Correction: In the original article the wrong association was named. That error has been corrected.
OKLAHOMA CITY (KFOR) – As the 2021 Walk to End Alzheimer’s approaches on October 23rd, new details are being released from this year’s Alzheimer’s Association International Conference.
“She was losing things, which was unlike her; she was not remembering conversations,” said Michaelle Statham, who remembers her grandmother fondly.
Faye McDaniel was once one of the 67,000 Oklahomans currently suffering from Alzheimer’s disease.
“I had just had my second child and she came to visit, and she said, ‘So, are you going to get to take some time off with your baby?’ and I said, ‘Yes, actually, I get to take about three months off with my child.’ She said, ‘That’s nice,’ and I said, ‘Yes, it is.’ And we chatted for awhile and then she said, “So, are you going to get to take time off with the baby?” Michaelle says, looking back on the conversation with her grandmother from a porch swing, which first told her something was wrong.
Researchers learn more about the fatal disease every year.
Michaelle details the many findings that came out of this year’s Alzheimer’s Association International Conference.
The latest data from the Institute for Health Metrics and Evaluation predicts the world’s current 50 million Alzheimer’s cases will triple globally by the year 2050.
“I think it is terrifying,” Michaelle says. “They’re estimating about 152 million people in the world by 2050.”
While nearly tripling worldwide, here in the United States, cases are projected to double by that time to 12.7 million, primarily due to age.
“Sub-Saharan Africa, Northern Africa, and the Middle East – they were projected to have some of the highest increases. A lot of that was due to an aging population,” she says.
Age is the number one cause of the disease, but a new finding from the conference suggests poor air quality is another factor.
“There were several studies, they’re looking at air pollutants – traffic and other particulate matter from maybe manufacturing and things as such. And it turns out that those have a negative effect on your brain, and that they are shown to have some link to an increased rate of Alzheimer’s and dementia.”
From pollutants to COVID-19, researchers from 40 different countries are also studying the long-term cognitive dysfunction that the virus could have in older adults.
“So, people who have actually been hospitalized with COVID-19, they see some biological changes in the makeup of the brain, so there’s some real concern there.

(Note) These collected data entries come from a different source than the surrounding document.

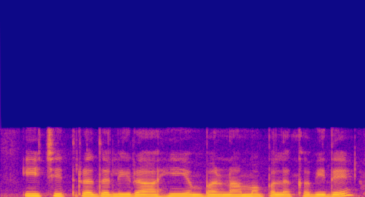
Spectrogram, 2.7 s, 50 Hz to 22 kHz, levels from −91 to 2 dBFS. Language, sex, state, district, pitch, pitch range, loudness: Kannada, female, Karnataka, Bangalore, 190 Hz, 180-205 Hz, -12 LUFS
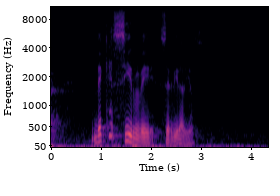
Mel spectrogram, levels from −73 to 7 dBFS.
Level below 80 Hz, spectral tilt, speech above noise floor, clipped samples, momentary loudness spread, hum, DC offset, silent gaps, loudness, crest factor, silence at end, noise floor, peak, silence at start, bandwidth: -52 dBFS; -5.5 dB/octave; 22 dB; under 0.1%; 18 LU; none; under 0.1%; none; -37 LUFS; 20 dB; 0.1 s; -57 dBFS; -18 dBFS; 0 s; 10.5 kHz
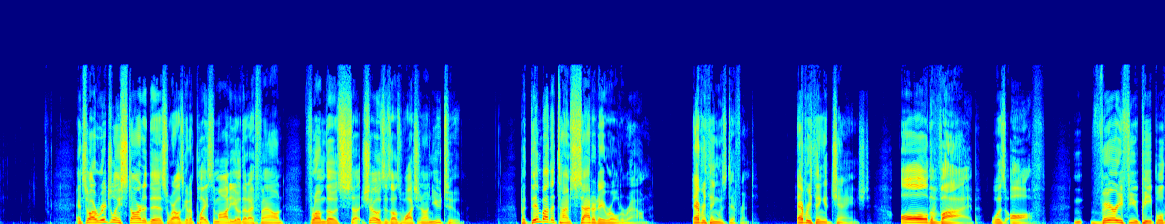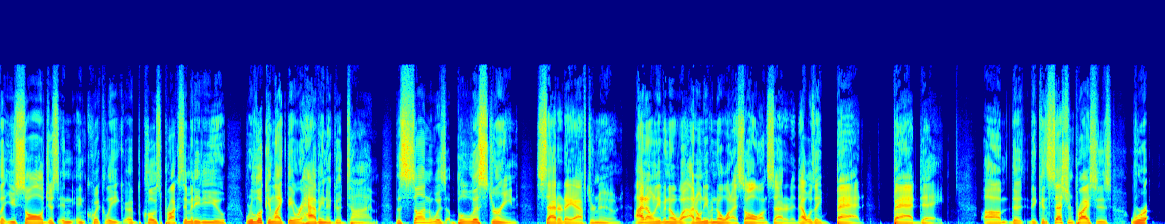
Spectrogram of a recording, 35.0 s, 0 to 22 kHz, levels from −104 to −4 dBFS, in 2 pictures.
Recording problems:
none

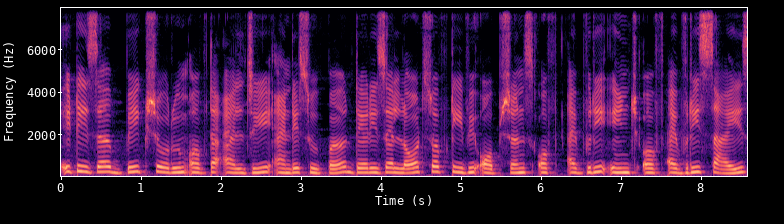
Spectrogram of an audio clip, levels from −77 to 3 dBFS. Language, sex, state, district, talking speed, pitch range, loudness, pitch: English, female, Maharashtra, Mumbai Suburban, 170 wpm, 200-230 Hz, -14 LUFS, 210 Hz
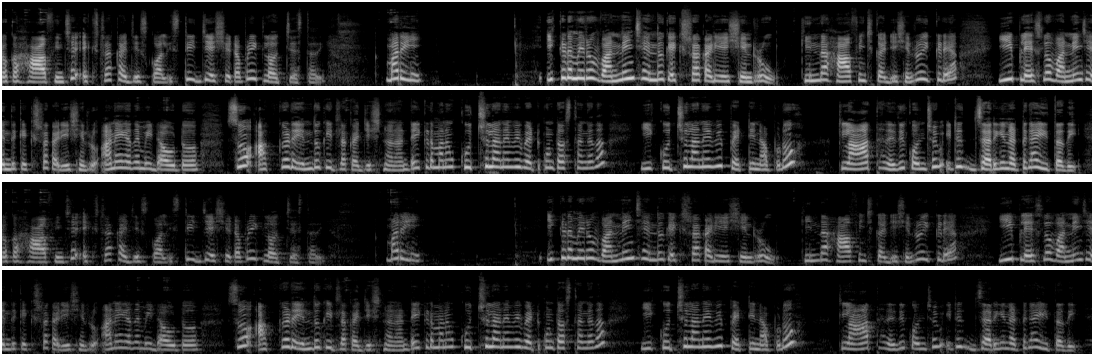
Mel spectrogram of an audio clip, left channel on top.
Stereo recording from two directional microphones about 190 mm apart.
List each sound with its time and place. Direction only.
0.0 s a woman's voice: 45° left (ahead or behind); by 18.9 s 25° left (ahead or behind)
19.3 s speech: 35° left (ahead or behind)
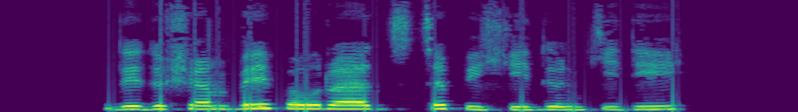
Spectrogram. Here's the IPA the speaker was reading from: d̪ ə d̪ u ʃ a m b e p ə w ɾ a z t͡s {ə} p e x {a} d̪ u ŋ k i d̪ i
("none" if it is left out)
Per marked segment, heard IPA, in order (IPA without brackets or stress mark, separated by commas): ə, e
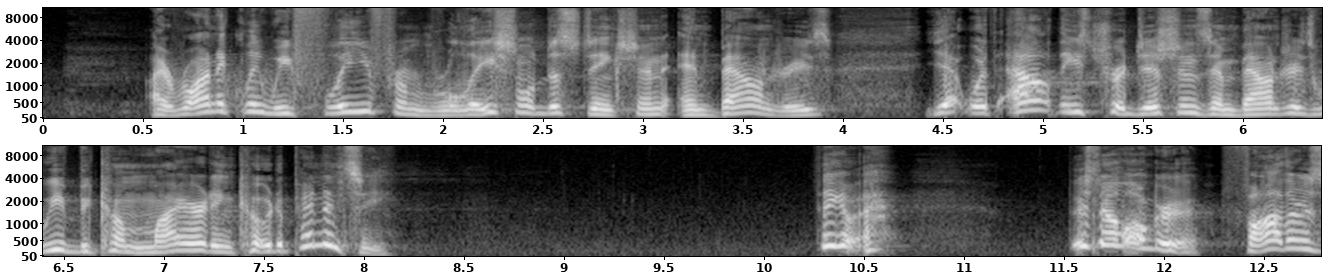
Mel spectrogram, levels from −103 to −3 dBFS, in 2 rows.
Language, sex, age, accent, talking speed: English, male, 40-59, American, 120 wpm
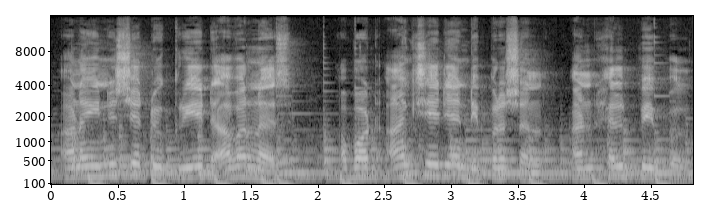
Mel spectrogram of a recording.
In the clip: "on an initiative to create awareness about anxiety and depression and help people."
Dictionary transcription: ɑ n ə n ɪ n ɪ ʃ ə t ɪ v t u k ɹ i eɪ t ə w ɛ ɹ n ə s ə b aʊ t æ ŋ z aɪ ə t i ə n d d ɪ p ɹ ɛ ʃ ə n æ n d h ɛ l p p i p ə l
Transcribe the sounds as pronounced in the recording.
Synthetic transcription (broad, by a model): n ə n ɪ ɪ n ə s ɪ t u k ɹ i eɪ t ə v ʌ ɹ n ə s ə b aʊ t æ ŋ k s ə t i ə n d d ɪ p ɹ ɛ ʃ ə n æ n d h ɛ l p p i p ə l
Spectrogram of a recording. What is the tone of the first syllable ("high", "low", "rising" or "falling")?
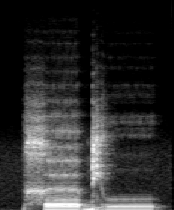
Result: low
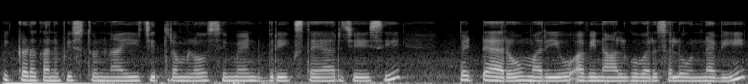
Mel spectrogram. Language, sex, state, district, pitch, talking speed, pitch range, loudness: Telugu, female, Telangana, Mahabubabad, 175 Hz, 110 wpm, 165-180 Hz, -18 LUFS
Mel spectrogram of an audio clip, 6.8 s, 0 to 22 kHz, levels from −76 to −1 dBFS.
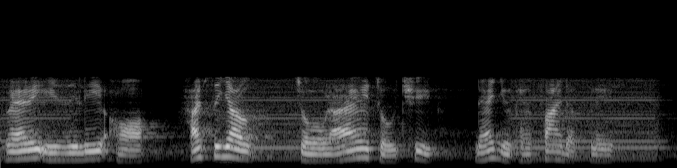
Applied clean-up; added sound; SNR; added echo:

And specifically, if people have had the smell loss with their COVID-19, then we’re seeing lingering symptoms of brain fog and confusion and forgetfulness,” Michaelle says.
As far as new treatments go, Aducanumab will be available soon to reportedly slow the progression in the early stages of Alzheimer’s.
“That has been shown to reduce some of the plaque in the brain, that’s a major cause of Alzheimer’s,” she said. “As well as anti-inflammatory treatments that they’re looking at, there is also neuro-protection and regenerative types of treatment. And so, can we protect the nerves so they don’t break down, or can we regenerate those nerves?” Michaelle says.
No one can change factors like aging, genes and family history, but things you can change include stopping smoking and vaping, getting physical activity, staying engaged in society, keeping your brain actively learning and maintaining a healthy diet.
“What’s good for the heart, is good for the brain,” Michaelle says.
For now, there is no surgery or magic pill to stop the disease in its tracks, but there is this…